[[ DATASET RECORDS open ]]

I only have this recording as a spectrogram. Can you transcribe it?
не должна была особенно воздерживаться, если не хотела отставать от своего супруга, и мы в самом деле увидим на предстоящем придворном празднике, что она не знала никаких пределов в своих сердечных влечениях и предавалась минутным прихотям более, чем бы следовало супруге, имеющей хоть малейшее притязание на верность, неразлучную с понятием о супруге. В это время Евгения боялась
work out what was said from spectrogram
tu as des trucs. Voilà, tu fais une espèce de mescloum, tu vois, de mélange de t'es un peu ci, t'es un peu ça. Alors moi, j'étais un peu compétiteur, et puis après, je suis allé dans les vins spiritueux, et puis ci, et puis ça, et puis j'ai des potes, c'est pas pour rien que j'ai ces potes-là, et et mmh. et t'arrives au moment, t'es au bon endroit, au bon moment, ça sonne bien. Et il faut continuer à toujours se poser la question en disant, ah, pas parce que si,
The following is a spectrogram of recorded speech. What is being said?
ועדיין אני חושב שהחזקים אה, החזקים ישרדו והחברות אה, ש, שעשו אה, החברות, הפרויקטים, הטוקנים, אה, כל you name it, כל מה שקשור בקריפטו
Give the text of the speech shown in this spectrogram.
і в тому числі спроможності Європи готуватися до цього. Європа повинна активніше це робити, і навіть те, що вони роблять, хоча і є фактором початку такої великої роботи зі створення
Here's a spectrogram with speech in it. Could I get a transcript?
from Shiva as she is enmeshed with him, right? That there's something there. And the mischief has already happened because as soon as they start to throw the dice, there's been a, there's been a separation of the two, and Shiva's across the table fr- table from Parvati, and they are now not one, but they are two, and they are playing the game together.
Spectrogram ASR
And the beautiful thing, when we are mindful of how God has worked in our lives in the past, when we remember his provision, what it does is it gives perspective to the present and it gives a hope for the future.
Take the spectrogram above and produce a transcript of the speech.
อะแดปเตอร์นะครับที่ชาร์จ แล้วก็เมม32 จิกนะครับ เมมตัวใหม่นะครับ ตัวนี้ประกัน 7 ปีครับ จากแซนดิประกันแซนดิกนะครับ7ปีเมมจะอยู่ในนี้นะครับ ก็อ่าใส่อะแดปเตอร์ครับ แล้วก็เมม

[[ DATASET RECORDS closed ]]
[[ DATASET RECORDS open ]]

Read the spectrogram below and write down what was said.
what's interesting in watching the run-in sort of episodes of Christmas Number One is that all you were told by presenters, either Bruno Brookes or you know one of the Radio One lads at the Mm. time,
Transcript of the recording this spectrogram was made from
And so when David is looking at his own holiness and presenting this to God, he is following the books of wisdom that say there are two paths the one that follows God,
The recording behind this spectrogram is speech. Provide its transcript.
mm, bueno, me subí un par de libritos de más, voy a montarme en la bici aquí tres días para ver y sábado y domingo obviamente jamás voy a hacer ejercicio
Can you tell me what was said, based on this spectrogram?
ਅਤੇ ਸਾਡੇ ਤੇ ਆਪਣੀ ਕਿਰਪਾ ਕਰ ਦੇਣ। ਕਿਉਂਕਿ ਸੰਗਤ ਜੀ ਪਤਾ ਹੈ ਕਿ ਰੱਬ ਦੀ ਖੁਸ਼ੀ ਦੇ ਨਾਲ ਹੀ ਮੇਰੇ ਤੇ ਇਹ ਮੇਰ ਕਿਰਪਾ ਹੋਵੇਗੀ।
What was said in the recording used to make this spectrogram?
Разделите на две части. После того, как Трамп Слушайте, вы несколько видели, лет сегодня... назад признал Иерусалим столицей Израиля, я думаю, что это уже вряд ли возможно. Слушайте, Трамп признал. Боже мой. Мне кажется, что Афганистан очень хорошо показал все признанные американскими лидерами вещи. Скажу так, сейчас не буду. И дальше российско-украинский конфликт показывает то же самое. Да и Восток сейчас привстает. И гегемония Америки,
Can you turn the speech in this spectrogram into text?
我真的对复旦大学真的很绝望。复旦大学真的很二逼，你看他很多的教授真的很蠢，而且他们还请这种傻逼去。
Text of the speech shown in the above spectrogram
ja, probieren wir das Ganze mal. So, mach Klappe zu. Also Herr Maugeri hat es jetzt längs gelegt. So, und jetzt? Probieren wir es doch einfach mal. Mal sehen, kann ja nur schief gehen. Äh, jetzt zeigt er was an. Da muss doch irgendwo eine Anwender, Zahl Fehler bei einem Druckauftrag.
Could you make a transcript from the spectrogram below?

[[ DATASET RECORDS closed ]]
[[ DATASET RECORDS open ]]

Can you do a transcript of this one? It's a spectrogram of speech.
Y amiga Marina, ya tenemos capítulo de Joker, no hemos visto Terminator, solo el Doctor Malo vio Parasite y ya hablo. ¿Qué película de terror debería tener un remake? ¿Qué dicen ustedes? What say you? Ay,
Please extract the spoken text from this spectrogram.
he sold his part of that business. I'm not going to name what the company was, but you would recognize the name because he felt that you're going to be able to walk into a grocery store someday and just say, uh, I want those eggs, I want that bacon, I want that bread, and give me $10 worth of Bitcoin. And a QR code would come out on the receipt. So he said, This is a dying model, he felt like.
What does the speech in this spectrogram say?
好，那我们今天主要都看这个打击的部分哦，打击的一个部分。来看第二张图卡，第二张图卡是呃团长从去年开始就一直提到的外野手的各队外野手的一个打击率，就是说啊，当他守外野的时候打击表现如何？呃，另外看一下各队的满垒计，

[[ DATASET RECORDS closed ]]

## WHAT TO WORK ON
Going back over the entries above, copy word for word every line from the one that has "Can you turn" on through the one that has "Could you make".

## REPLY
Can you turn the speech in this spectrogram into text?
我真的对复旦大学真的很绝望。复旦大学真的很二逼，你看他很多的教授真的很蠢，而且他们还请这种傻逼去。
Text of the speech shown in the above spectrogram
ja, probieren wir das Ganze mal. So, mach Klappe zu. Also Herr Maugeri hat es jetzt längs gelegt. So, und jetzt? Probieren wir es doch einfach mal. Mal sehen, kann ja nur schief gehen. Äh, jetzt zeigt er was an. Da muss doch irgendwo eine Anwender, Zahl Fehler bei einem Druckauftrag.
Could you make a transcript from the spectrogram below?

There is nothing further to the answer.